■ **Task instructions**
Down to the last word, output the records below, skipping any images.

___ Excerpted records

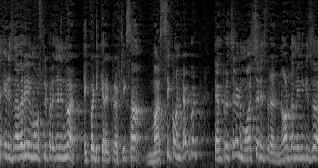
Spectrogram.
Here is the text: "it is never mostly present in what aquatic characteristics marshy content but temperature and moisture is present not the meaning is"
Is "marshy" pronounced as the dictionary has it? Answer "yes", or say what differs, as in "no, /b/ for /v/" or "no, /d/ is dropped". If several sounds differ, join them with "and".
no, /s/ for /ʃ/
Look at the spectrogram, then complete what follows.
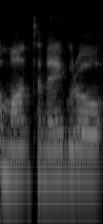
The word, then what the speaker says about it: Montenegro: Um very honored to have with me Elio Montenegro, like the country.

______

■ **Result of this exercise**
Spectrogram.
Here is the text: "it is never mostly present in what aquatic characteristics marshy content but temperature and moisture is present not the meaning is"
Is "marshy" pronounced as the dictionary has it? Answer "yes", or say what differs, as in "no, /b/ for /v/" or "no, /d/ is dropped". If several sounds differ, join them with "and".
no, /s/ for /ʃ/
Look at the spectrogram, then complete what follows.
The word, then what the speaker says about it: Montenegro: Um very honored to have with me Elio Montenegro, like the country.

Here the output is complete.